While most web visits are typically a visual experience, those who are visually impaired should not be excluded from the online world. If a website is inaccessible to the visually impaired, they lose the opportunity to consume the information, products, and services of that particular business. This means the visitor misses out on this information, and the business in-turn loses a potential customer.
The Website Content Accessibility Guidelines (WCAG) set forth by the Americans with Disabilities Act outline how website owners can program their site to be accessible to those with mental and physical disabilities. And, as the digital world grows, so does the technology that allows those with disabilities to engage online, making it easier to meet the WCAG. Check out a few of these ideas and technologies below:

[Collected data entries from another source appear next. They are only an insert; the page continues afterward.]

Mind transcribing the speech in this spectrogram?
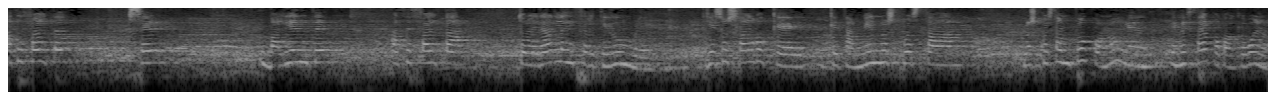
hace falta ser valiente, hace falta tolerar la incertidumbre, y eso es algo que, que también nos cuesta, nos cuesta un poco ¿no? en, esta época, aunque bueno,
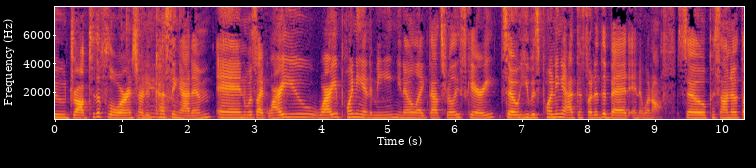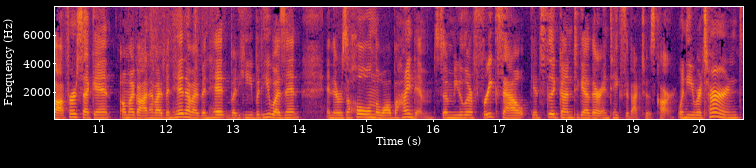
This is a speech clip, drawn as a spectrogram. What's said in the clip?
who dropped to the floor and started cussing at him and was like, "Why are you? Why are you pointing it at me? You know, like that's really scary." So he was pointing it at the foot of the bed and it went off. So Pisano thought for a second, "Oh my God, have I been hit? Have I been hit?" But he, but he wasn't. And there was a hole in the wall behind him. So Mueller freaks out, gets the gun together, and takes it back to his car. When he returned,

Automatic Image Recognition
Whether it is a news image, an Instagram post, or anything in between, pictures are on almost every webpage to provide both entertainment and information to its visitors. Recently, accessiBe developed a new form of AI has been developed that can process and recognize an image and generate appropriate alt titles and description. When someone who is visually impaired visits a website that uses Automatic Image Recognition, the image will be described to the user so they can understand its purpose. Both Google and Facebook have developed similar AIR algorithms to benefit their users.
Due to the fact that it requires hand-eye coordination, the use of a computer mouse is out of the question for those who cannot see properly. Programming a website to allow the use of keyboard shortcuts is one way for all users to have the ability to navigate around a site. Common keyboard shortcut examples include Ctrl + C to copy information and Alt + F4 to close an app or window.
If a website has links or buttons that can be used to navigate web pages or purchase items, these features can be programmed to have descriptions for visually impaired users. This improves user experience as they are better able to choose where they want to go on a webpage. For example:
- A “learn more” button on a webpage might be too vague to peak a user’s interest
- A “learn more about how our product can benefit your health” button is much more descriptive and enticing for any user browsing the site
We have done our best in this piece to showcase how to properly link utilizing anchor text that is more descriptive. The links may seem longer, but they are much easier for a screen-reader to understand and convey to a user with an impairment.
Color and Font Adjustments
The Website Content Accessibility Guidelines now require certain color combinations for optimal visibility on a site. Different plugins can now test the color contrast ratio on a website to ensure it is readable for colorblind users. Additionally, a new Adobe AI software is available for use that simulates color blindness on any online page. This gives developers insight on how users who suffer from color blindness will be viewing the page.
When it comes to font size, both web browsers and algorithms now have the ability for users to increase or decrease the size of a font. To ensure that users are aware of this feature on your website, create a button/slider/magnifying glass that is obvious for users to enable.
Screen Reader Adjustments
A screen reader is a form of technology that takes the text/content from a site and reads it out loud to its user. Those who are blind, visually impaired, have a learning disability, or are illiterate utilize screen readers to consume a website’s information. The most common screen readers are Microsoft Narrator for Windows and Voice Over for Macs. To ensure a website is compatible with screen readers, the site should provide alt text descriptions, titles, subtitles, and headings.
When it comes to images or videos, websites should always offer an alternative description of the image that screen readers can process and read to the viewer. Alt texts should be brief and informative. If you wish to provide more context for an image or video, a caption can also be included. By providing both, a visitor can choose for their screen reader to read the alt text and the caption for more information, or just the alt text.
Titles, subtitles, and headings need to be included on every page of a website. Those who do not struggle with their sight will appreciate titles so they can easily choose what to read and what to skip over. Similarly, those who are visually impaired benefit from the use of titles and headings because their screen reader can first skim the titles as well. This way a user can determine whether they want to continue to listen to the rest of the information on the page.
Incorporating the different software’s and algorithms mentioned above will immensely benefit user experience for those with visual impairment. By programming sites to meet the WCAG and to be compatible with screen readers, users who are visually impaired get to have a similar experience to those who do not struggle with their vision. This will, in turn, improve their experience on your website which will only increase user visits, purchases, and time spent interacting on your site.
Extra Tip: These changes can seem overwhelming, so considering using a third-party tool.
We recommend two tools to help with accessibility adjustments. First, accessiBe for not only help with optimizing for the visually impaired, but other disabilities as well, all while ensuring your meet the compliance requirements set forth by the WCAG and the ADA. Second, LightHouse is a fantastic developer tool that allows auditing and testing for many user experience elements to optimize how people interact with a website.
Here’s to a more accessible, inclusive World Wide Web!